Do these skills—becoming aware, practicing letting go, and cultivating nonjudgment—seem like they could apply elsewhere in our lives? The answer is yes! Many of us could stand to have greater ability to notice when we are so lost in thought that we’ve lost touch with the situation around us, or to let go of being rigidly attached to our point of view, or to be less judgmental about our performance.

Meditation is to real life what basketball practice is to a basketball game. In order to play a game, we have to get out on the court and practice dribbling, passing, and shooting. We do it over and over again until these skills become automatic and natural. Then we play the game, which is uid, dynamic, and more complex, using the basketball skills we’ve practiced.
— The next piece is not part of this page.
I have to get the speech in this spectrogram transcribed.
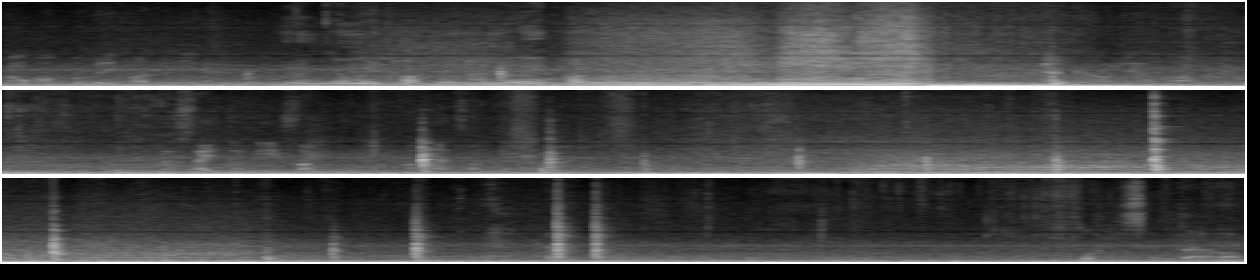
เอาเอาผมไม่ได้ถอดอันนี้นะ อืมยังไม่ถอดตัวนั้นเลยถอดตัวนี้ งานเข้าแล้วเอาเราใส่ตัวนี้ฝั่งนู้นเอางานฝั่งนี้โอ้ยสายตาออก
Likewise, our practice on the meditation cushion helps us play the game of life more skill- fully and gracefully.

Taking a Deep Breath

Although we primarily work with the natural, unregulated flow of our breath in meditation, an intentional, deep, and long breath can help calm us down. Such a breath taps into the parasympathetic nervous system, that part of the nervous system that manages “rest and digest” functions (versus the sympathetic nervous system, which deals with “fight, freeze, or flight”). In moments when you are overwhelmed, distressed, or confused, take a long and deep breath in and slowly exhale before you go on to do the next thing. You might even take three deep breaths, if time allows. You can also take a deep breath, long and slow, any time during a formal meditation to help reset your attention and bring greater ease and calm to the mind.

The above is excerpted from Sitting Together: A Family-Centered Curriculum on Mindfulness, Meditation, and Buddhist Teachings. 

Sumi Loundon Kim is the founder of and teacher for the Buddhist Families of Durham, and is the Buddhist chaplain at Duke University. Following a master’s in Buddhist studies from Harvard Divinity School, she was the associate director for the Barre Center for Buddhist Stud- ies. She has published two books, Blue Jean Buddha (2001) and The Buddha’s Apprentices (2005). Sumi and her husband, a native of South Korea and associate professor at Duke University, live in Durham, North Carolina, with their two children.

For more information, please see mindfulfamilies.net.